Painted Dresser Diaries

The story goes like this: I pull into GC's driveway before a usual game of tennis and spot a ton of old furniture stacked on his curb, ready for the garbage man.  I take a closer look and see an old, rickety, wooden dresser, a hand-me-down, from GC's undergrad days, among the "trash." I had been scouring craigslist for a while in search of an old piece to re-finish, so I immediately wanted to take it home.  I can't say GC was too too surprised by my request, so I loaded it in my car and I immediately began brainstorming possibilities. 

The Beginning:

This is what I started with.  I was so anxious to get started on the sanding that I did not even bother taking a picture of it as a whole (an action I am now regretting), but the stain and knobs are distinguishable from this photo. 

Sanding:

I am fortunate enough to have a father who is a mechanical contractor, and after a quick lesson, he let me borrow his electric sander to speed the process.  I seriously do not know what I would have done without that thing. 

Sketching:

After I prepped the piece for painting, I spent an incredibly long time sketching.  I went back and fourth on colors, stains, patterns, etc.  Here is an original sketch that didn't make the cut, I thought it would be too busy, and I really couldn't decide on colors.  I did stick with a few things from this original drawing, though, a dark stained top and bottom and an antique white background.

Colors:

I knew I wanted a dark stain and that was probably the easiest decision of them all.  Paint color, not so much.  My design morphed into a solid antique white piece with a dark top and intricate knobs.  I went on the hunt for the perfect shade of white.  I settled on "Delicate Lace" and started the process.

Just Call Me the Knob Snob:

While I was searching for a color and painting, I was also scouring the Internet for the perfect knobs.  I originally wanted something colorful and different to really stand out on the piece.  Not long into my search I discovered that "different" would cost me, so I turned to etsy.com instead of anthropologie to find them.  After looking at thousands of knobs (and that is no exaggeration), GC started calling me the "knob snob" (a well-deserved nickname).  Even after I finished painting I still had not decided on the knobs.

Design:

When the painting was finished, I was honestly disappointed.  I wanted it to look distressed, antique even, but it just seemed boring to me.  I decided that even knobs wouldn't make it interesting enough so I went back to the drawing board. 

I sat there and stared at the piece for a good two hours, seriously considered splattering it with ten different colors, and then regained my sanity and decided on herringbone.  Yes, I am a chevron-lover, but let's be honest, so is every other young female on the planet right now.  I chose herringbone because I see it as a chic twist on chevron.

Paint Part Two:
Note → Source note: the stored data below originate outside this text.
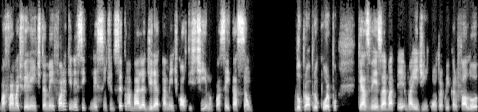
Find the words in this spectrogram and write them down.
uma forma diferente também, fora que nesse, nesse sentido você trabalha diretamente com autoestima, com aceitação do próprio corpo, que às vezes vai bater, vai ir de encontro ao que o Icaro falou,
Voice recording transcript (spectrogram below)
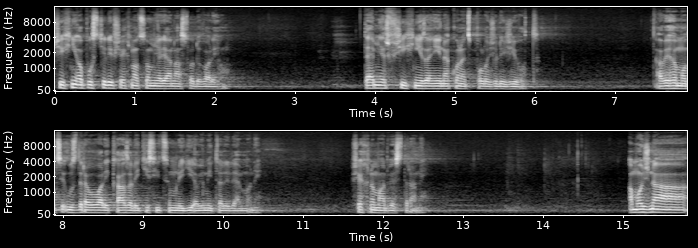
všichni opustili všechno, co měli a následovali ho. Téměř všichni za něj nakonec položili život a v jeho moci uzdravovali, kázali tisícům lidí a vymítali démony. Všechno má dvě strany. A možná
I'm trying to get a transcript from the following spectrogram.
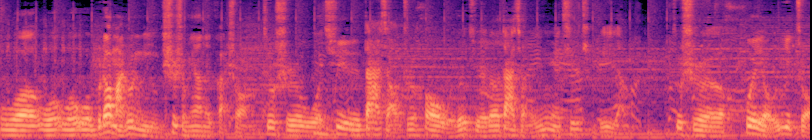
我我我我不知道马柱你是什么样的感受啊？就是我去大小之后，我就觉得大小的音乐其实挺不一样的，就是会有一种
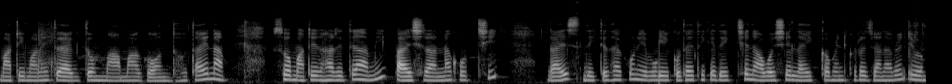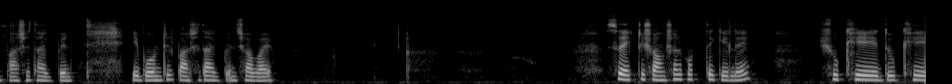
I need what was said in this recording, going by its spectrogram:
মাটি মানে তো একদম মামা গন্ধ, তাই না? সো মাটির হাঁড়িতে আমি পায়েস রান্না করছি। গাইস দেখতে থাকুন এবং এই কোথায় থেকে দেখছেন, অবশ্যই লাইক কমেন্ট করে জানাবেন এবং পাশে থাকবেন। এই বোনটির পাশে থাকবেন সবাই। সো একটি সংসার করতে গেলে সুখে, দুঃখে,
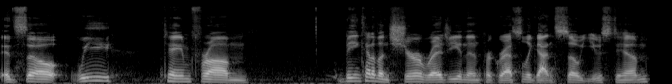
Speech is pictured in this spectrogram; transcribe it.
And so we came from being kind of unsure of Reggie, and then progressively gotten so used to him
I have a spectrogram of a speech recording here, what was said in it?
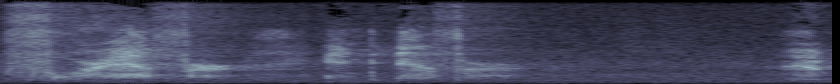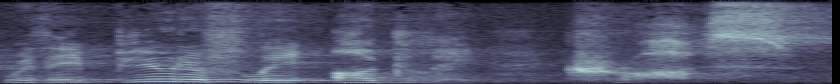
forever and ever. With a beautifully ugly cross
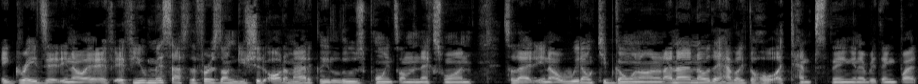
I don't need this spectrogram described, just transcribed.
it grades it. You know, if if you miss after the first dunk, you should automatically lose points on the next one, so that you know we don't keep going on. And I know they have like the whole attempts thing and everything, but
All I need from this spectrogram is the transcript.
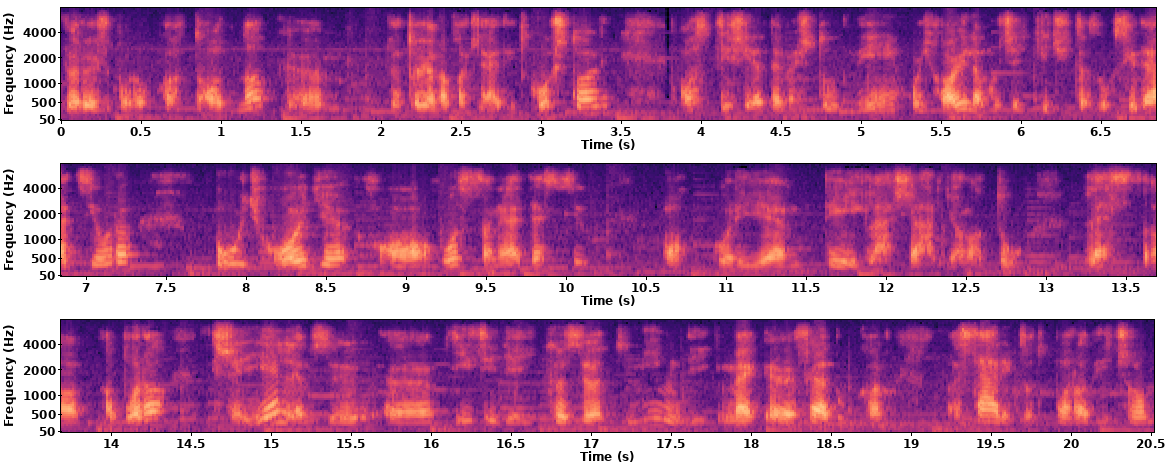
vörösborokat adnak, tehát olyanokat lehet itt kóstolni. Azt is érdemes tudni, hogy hajlamos egy kicsit az oxidációra, úgyhogy ha hosszan eltesszük, akkor ilyen téglás árnyalatú lesz a, a bora, és a jellemző uh, ízjegyei között mindig meg uh, felbukkan a szárított paradicsom,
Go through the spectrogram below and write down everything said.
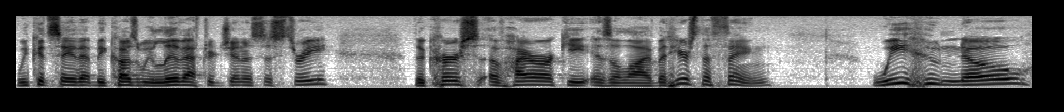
we could say that because we live after Genesis 3, the curse of hierarchy is alive. But here's the thing we who know,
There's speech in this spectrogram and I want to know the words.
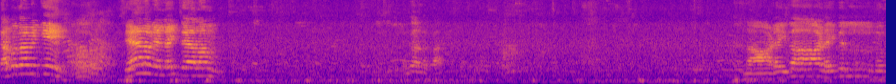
கர்மகாமிக்கு சேலம் இல்லை சேலம். உட்காருங்கப்பா. நாளை நாளை வெல்லும்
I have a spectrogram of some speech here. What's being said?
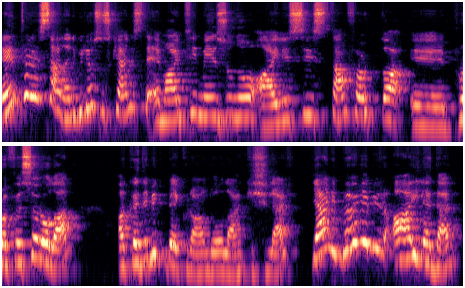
Enteresan hani biliyorsunuz kendisi de MIT mezunu, ailesi Stanford'da e, profesör olan, akademik background'u olan kişiler. Yani böyle bir aileden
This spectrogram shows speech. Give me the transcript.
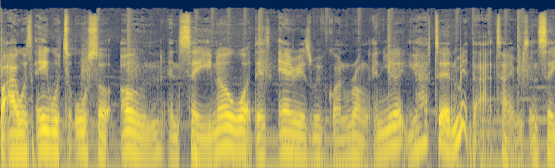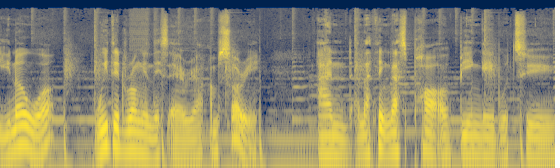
But I was able to also own and say, you know what, there's areas we've gone wrong. And you know, you have to admit that at times and say, you know what, we did wrong in this area. I'm sorry. And and I think that's part of being able to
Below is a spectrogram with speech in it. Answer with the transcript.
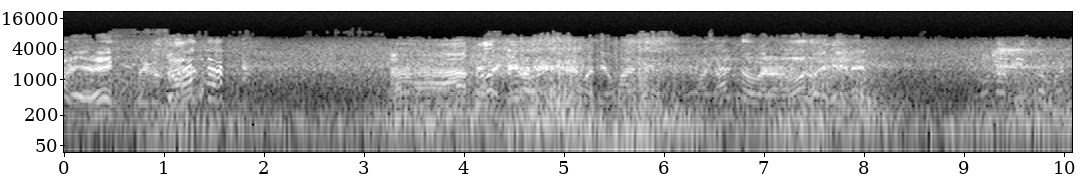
¡Ah, bebé! ¿Te gustó? Ah, pensé que iba a ser demasiado más, más alto, pero no, lo detienen. Una vista, bueno.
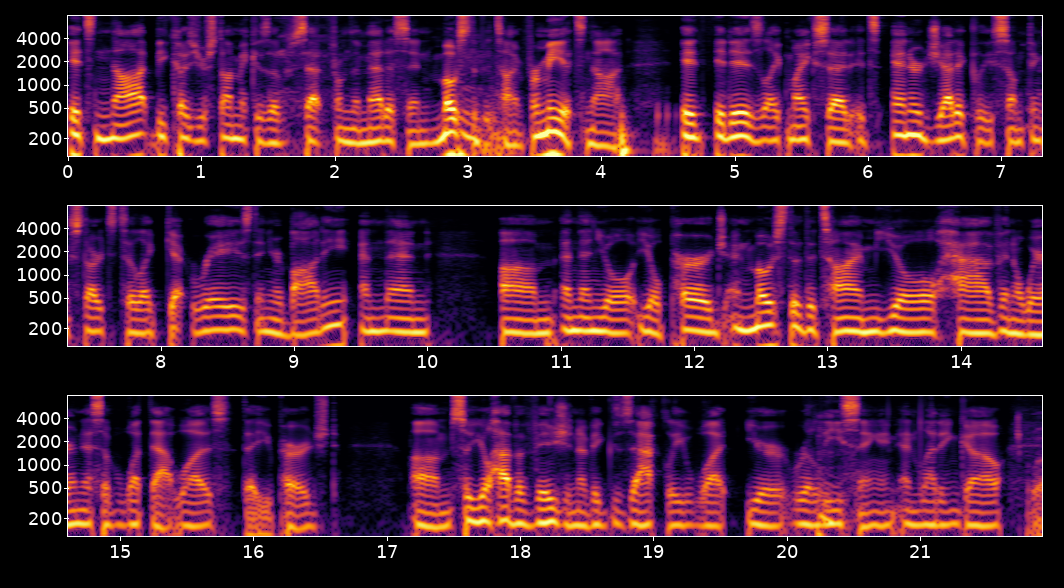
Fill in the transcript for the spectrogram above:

After deciding on a pattern I had to pick a color.  I decided that a neutral would look great and provide versatility in the future.  I am not the only indecisive one in my family (surprise, surprise). My mom tested around six different colors on our kitchen walls before finally settling on a shade.  Luckily for me, she still had all of the reject colors, perfectly preserved in our basement.  I chose one (after much debate), and started the measuring and taping process. "Frog Tape" became my hero and gave me great clean lines

Finishing Touches:

As I finished the pattern, I decided that clear knobs were the way to go and found a decent price through amazon.com.  I knew the exact shape that I wanted (melon) so it was a relatively quick process.

All in all I couldn't be happier with the end result, and I plan on taking on even more furniture projects soon! Maybe I will even try to sell the next one..... More to come.